Sending a book to your editor is not anything close to the last stage. There’ll be more revisions, and going over copyedits and proofs, and all the crazy things you have to do before a book comes out, and all the things you have to do in order to not go crazy before a books comes out. There’s still work.

I’m yet a young man, and I have a lot of books left in me. But I am not immortal, and I will not write an infinite number of books. So a day in which I send off a completed book will never not be a big deal to me. I’ll have a celebratory drink tonight, and we have dinner reservations at Searsucker for Friday night.

What I want from my life is to love people, to be loved by people, to enjoy a million small moments of pleasure, and to do good work. On these rare, few days like today, I allow myself to feel satisfied with how things are going.

And tomorrow is tomorrow.

Three things I want to show you

The sunset was really nice tonight.

The tree is trimmed.

The dog got a blanket, which he likes enough not to shrug off when he wakes up and stumbles into the room.

Those were the three things I wanted to show you. Would you like to show me some things?

Good dog

I was sitting on a bench outside the doctor’s office with the dog, and it was just remarkable how many people smiled, cooed, or actually came over to pet the animal.
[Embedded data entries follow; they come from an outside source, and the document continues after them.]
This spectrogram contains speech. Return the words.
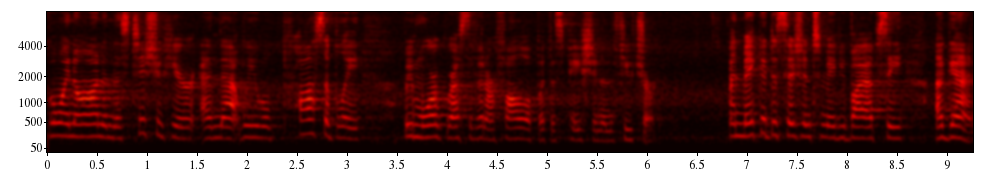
going on in this tissue here and that we will possibly be more aggressive in our follow-up with this patient in the future and make a decision to maybe biopsy again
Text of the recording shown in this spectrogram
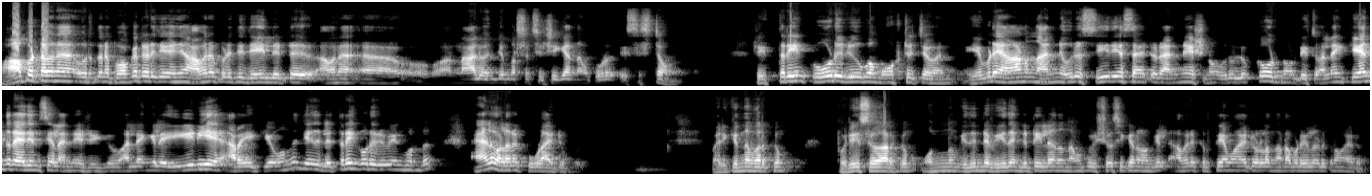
പാവപ്പെട്ടവനെ ഒരുത്തനെ പോക്കറ്റ് അടിച്ച് കഴിഞ്ഞാൽ അവനെ പിടിച്ച് ജയിലിലിട്ട് അവനെ നാലും അഞ്ചും വർഷം ശിക്ഷിക്കാൻ നമുക്ക് സിസ്റ്റമുണ്ട് പക്ഷെ ഇത്രയും കോടി രൂപ മോഷ്ടിച്ചവൻ എവിടെയാണെന്ന് അന്വ ഒരു സീരിയസ് ആയിട്ട് ഒരു അന്വേഷണം ഒരു ലുക്കൗട്ട് നോട്ടീസോ അല്ലെങ്കിൽ കേന്ദ്ര ഏജൻസികൾ അന്വേഷിക്കുകയോ അല്ലെങ്കിൽ ഇ ഡിയെ അറിയിക്കുകയോ ഒന്നും ചെയ്തില്ല. ഇത്രയും കോടി രൂപയും കൊണ്ട് അയാൾ വളരെ കൂളായിട്ട് പോയി. ഭരിക്കുന്നവർക്കും പോലീസുകാർക്കും ഒന്നും ഇതിന്റെ വീതം കിട്ടിയില്ലെന്ന് നമുക്ക് വിശ്വസിക്കണമെങ്കിൽ അവർ കൃത്യമായിട്ടുള്ള നടപടികൾ എടുക്കണമായിരുന്നു.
It’s amazing how his simple presence gives total strangers a moment or two of happiness.

He’s too hyper to bring into an old folk’s home or a hospital to cheer up patients — you wouldn’t want a crazy little dog jumping on people and running around in situations like that — but sometimes I wonder if I should just sit with him outside places where people are stressed or sad.

There’s an elderly woman who lives in my neighborhood, and whenever I walk Dozer by her house she comes out and fawns over him. The first time we met her, she thanked me, saying she really needed a pick-me-up, and I could sense from the way she was talking that she was going through a hard time. A few months later, she told me her husband had just passed away. I haven’t walked by her house in a while. I need to make a point of doing that.

I feel good when people react so positively to my dog. I don’t believe any of us was put here for anyone’s particular purpose. I believe we define our own purposes. Dozer’s purpose seems to be bringing people small moments of delight and joy, and it makes me feel good to help Dozer serve his purpose.

He’s a good dog.

Eggnog

I was just asked on Twitter for my eggnog recipe, but it takes a lot more than 140 characters to make eggnog. So, here’s my eggnog recipe:

Ingredients:
3/4 cups milk
3/4 cups half-n-half or heavy whipping cream if you like it super-duper thick

2 eggs
2 tbl spoons sugar
nutmeg, cinnamon, cardamon, cloves to taste
brown booze (if you’re old enough and you’re into that sort of thing)

beat your eggs
add in other ingredients except for brown booze
stir over heat until it comes to almost a boil
reduce heat drastically and stir for another two or three minutes
strain to remove the inevitable scrambled eggs bits
stir in generous portion of brown booze and refrigerate over night, or stir in brown booze when serving